Binary Compound Synthlet
Feel free to play around and theoretically synthesize more than 600 main group binaries using the Synthlet below and so search for corresponding real substances in the Chemical Thesaurus database & Wikipedia.
Calculated/predicted stoichiometric formula = NaF
Actual binary compounds, from the Chemical Thesaurus database:
|Please understand that just because the Synthlet predicts a compound's stoichiometry and name, it does not mean that the compound always exists, that the common or usual name is always constructed or that there is only one binary compound. While most of the predictions are correct, it is the "incorrect" 10% that makes main group chemistry so interesting!|
The Binary Compound Synthlet uses the common or lower valency and electronegativity to predict the stoichiometry of the binary compound. For example, electropositive aluminium (valency = 3) reacts with electronegative oxygen (valency 2) to give aluminium oxide: Al2O3.

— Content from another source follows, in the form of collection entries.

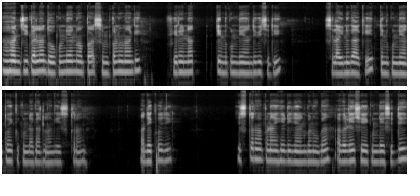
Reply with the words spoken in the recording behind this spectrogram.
ਹਾਂਜੀ, ਪਹਿਲਾਂ ਦੋ ਕੁੰਡਿਆਂ ਨੂੰ ਆਪਾਂ ਸਿੰਪਲ ਉਣਾਂਗੇ। ਫਿਰ ਇਹਨਾਂ ਤਿੰਨ ਕੁੰਡਿਆਂ ਦੇ ਵਿੱਚ ਦੀ ਸਲਾਈ ਲਗਾ ਕੇ ਤਿੰਨ ਕੁੰਡਿਆਂ ਤੋਂ ਇੱਕ ਕੁੰਡਾ ਕਰ ਲਾਂਗੇ ਇਸ ਤਰ੍ਹਾਂ। ਆ ਦੇਖੋ ਜੀ, ਇਸ ਤਰ੍ਹਾਂ ਆਪਣਾ ਇਹ ਡਿਜ਼ਾਈਨ ਬਣੂਗਾ। ਅਗਲੇ 6 ਕੁੰਡੇ ਸਿੱਧੇ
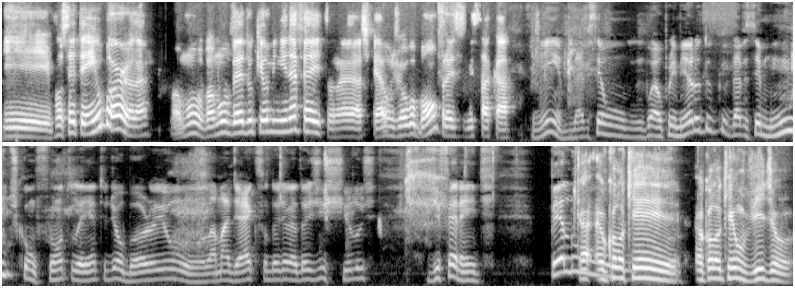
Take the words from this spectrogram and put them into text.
E você tem o Burrow, né? Vamos, vamos ver do que o menino é feito, né? Acho que é um jogo bom para ele se destacar. Sim, deve ser um. É o primeiro do que deve ser muitos confrontos aí entre o Joe Burrow e o Lamar Jackson, dois jogadores de estilos diferentes. Pelo. Eu coloquei, eu coloquei um vídeo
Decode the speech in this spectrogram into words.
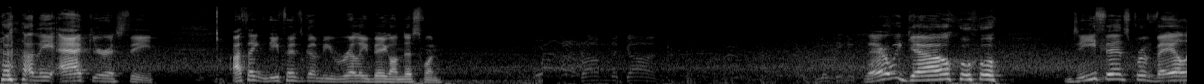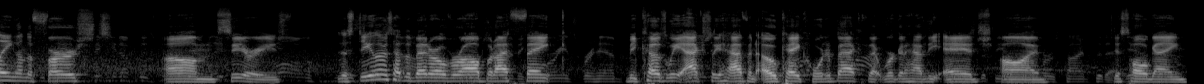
through that hit. the accuracy. I think defense is going to be really big on this one. From the gun. There we go. defense prevailing on the first um, series. The Steelers have the better overall, but I think because we actually have an okay quarterback that we're going to have the edge on this whole game.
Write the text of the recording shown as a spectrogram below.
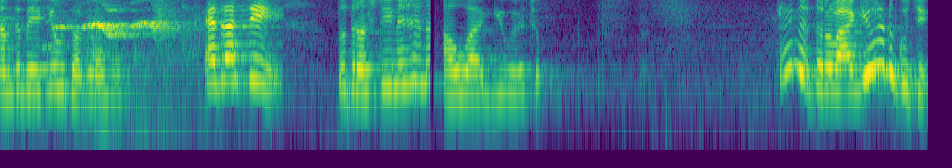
આમ તો બે કેવું ઝઘડે છે. એ દ્રષ્ટિ. તો દ્રષ્ટિને હે ને આવું વાગ્યું હે છો હે ને, તને વાગ્યું હે ને કુચી?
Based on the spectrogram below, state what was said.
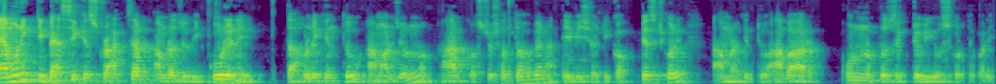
এমন একটি বেসিক স্ট্রাকচার আমরা যদি করে নেই, তাহলে কিন্তু আমার জন্য আর কষ্টসাধ্য হবে না। এই বিষয়টি কপি পেস্ট করে আমরা কিন্তু আবার অন্য প্রজেক্টেও ইউজ করতে পারি।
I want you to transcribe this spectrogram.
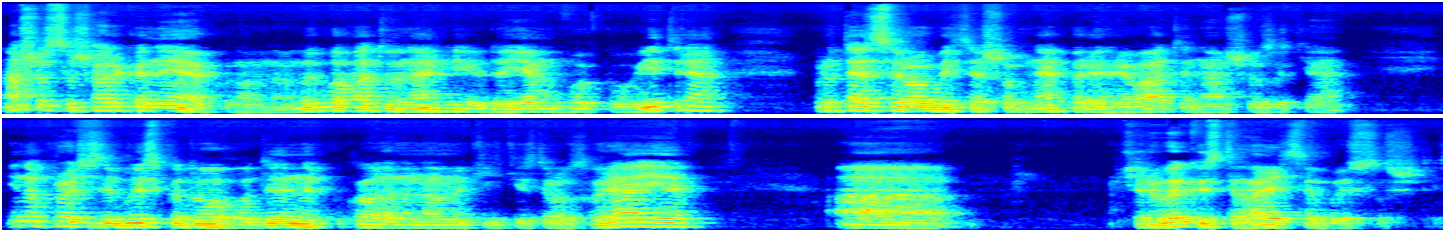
Наша сушарка не економна. Ми багато енергії даємо в повітря, проте це робиться, щоб не перегрівати наше взуття. І на протязі близько 2 годин покладена нами кількість дров згоряє, а червики встигаються висушитись.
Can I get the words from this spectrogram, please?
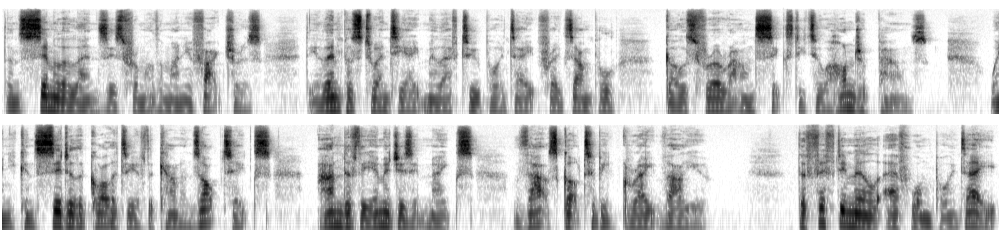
than similar lenses from other manufacturers. The Olympus 28mm f2.8, for example, goes for around 60 to £100. When you consider the quality of the Canon's optics and of the images it makes, that's got to be great value. The 50mm f1.8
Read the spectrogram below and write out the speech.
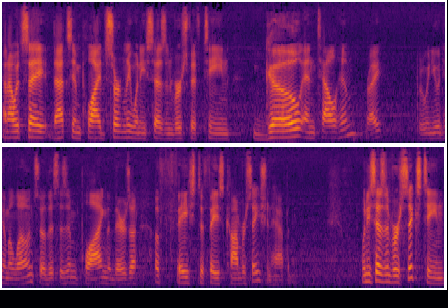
And I would say that's implied certainly when he says in verse 15, go and tell him, right? Between you and him alone. So this is implying that there's a face to face conversation happening. When he says in verse 16,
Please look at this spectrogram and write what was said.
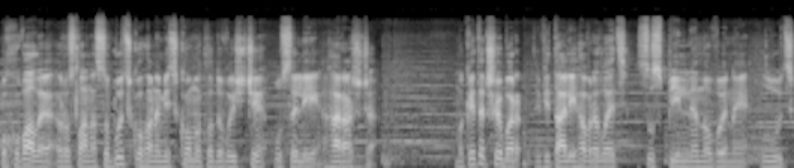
Поховали Руслана Собуцького на міському кладовищі у селі Гаражджа. Микита Чибар, Віталій Гаврилець, Суспільне новини, Луцьк.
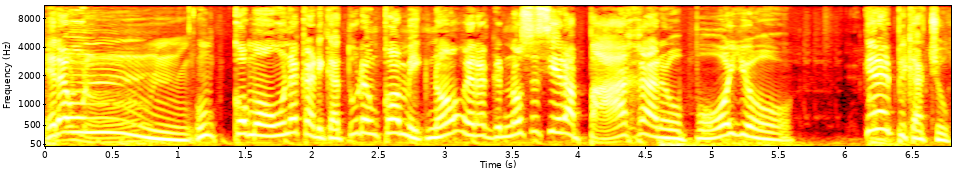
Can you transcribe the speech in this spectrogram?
Era un, un- como una caricatura, un cómic, ¿no? Era no sé si era pájaro, pollo. ¿Qué era el Pikachu?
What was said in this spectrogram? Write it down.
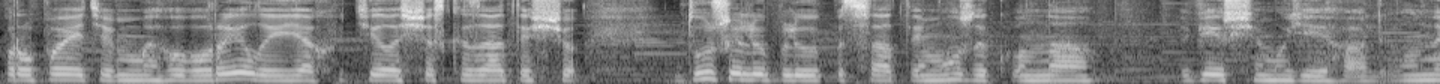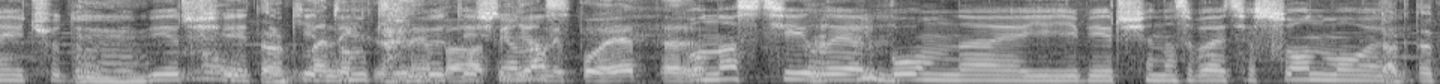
про поетів ми говорили. і Я хотіла ще сказати, що дуже люблю писати музику на вірші моєї Галі. У неї чудові Мгм. вірші, Ну, такі їх тонкі, поетичні. У я нас, не поет. а- у нас цілий альбом на її вірші називається Сон мой. Так, так.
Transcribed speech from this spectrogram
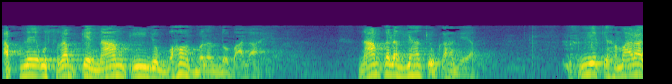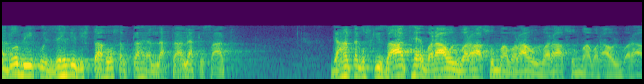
اپنے اس رب کے نام کی جو بہت بلند و بالا ہے۔ نام کا لفظ یہاں کیوں کہا گیا؟ اس لیے کہ ہمارا جو بھی کوئی ذہنی رشتہ ہو سکتا ہے اللہ تعالی کے ساتھ، جہاں تک اس کی ذات ہے ورا الورا سما ورا الورا سما ورا الورا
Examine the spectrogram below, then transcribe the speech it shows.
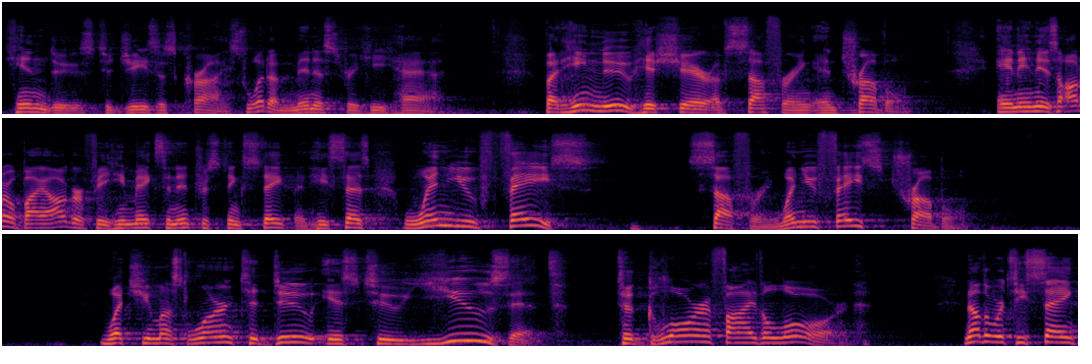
Hindus to Jesus Christ. What a ministry he had. But he knew his share of suffering and trouble. And in his autobiography, he makes an interesting statement. He says, When you face suffering, when you face trouble, what you must learn to do is to use it to glorify the Lord. In other words, he's saying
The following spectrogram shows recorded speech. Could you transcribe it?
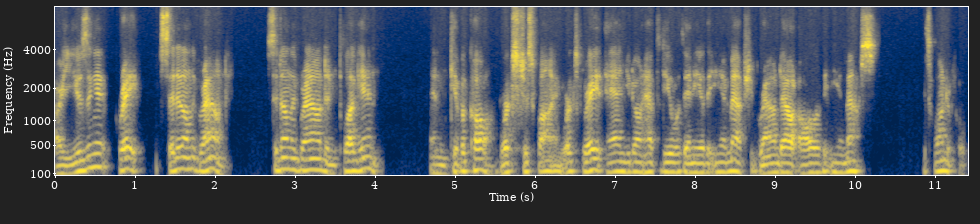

The Synthlet uses four rules to to construct the name:
- Both elements the same: Element
- One of the elements is He, Ne, Ar or Kr: No binary forms
- Metal + non-metal and non-metal + non-metal: electropositive element followed by electronegative element: Sodium oxide
- Metal + metal: Binary alloy
- Nature is subtle and the rather simple binary construction logic does make "mistakes", however, the actual compounds are found in the database and Wikipedia searches:
|Lithium carbide||Li + C gives Li2C2 (lithium acetylide) not the predicted Li4C|
|Boron carbide||B + C gives B4C not the predicted B4C3|
|Lithium boride||Li + B gives Li2B3, LiB2 & LiB0.8-1.0, not the predicts Li3B|
|Lithium-Sodium alloy||Li does not alloy with Na, K Rb or Cs due to its small atomic radius, but it does alloy with Al|
|CH4, Methane||The predicted name is: hydrogen carbide|
© Mark R. Leach 1999 –
Queries, Suggestions, Bugs, Errors, Typos...
If you have any:
Suggestions for links
Bug, typo or grammatical error reports about this page,
please contact Mark R. Leach, the author, using firstname.lastname@example.org
This free, open access web book is an ongoing project and your input is appreciated.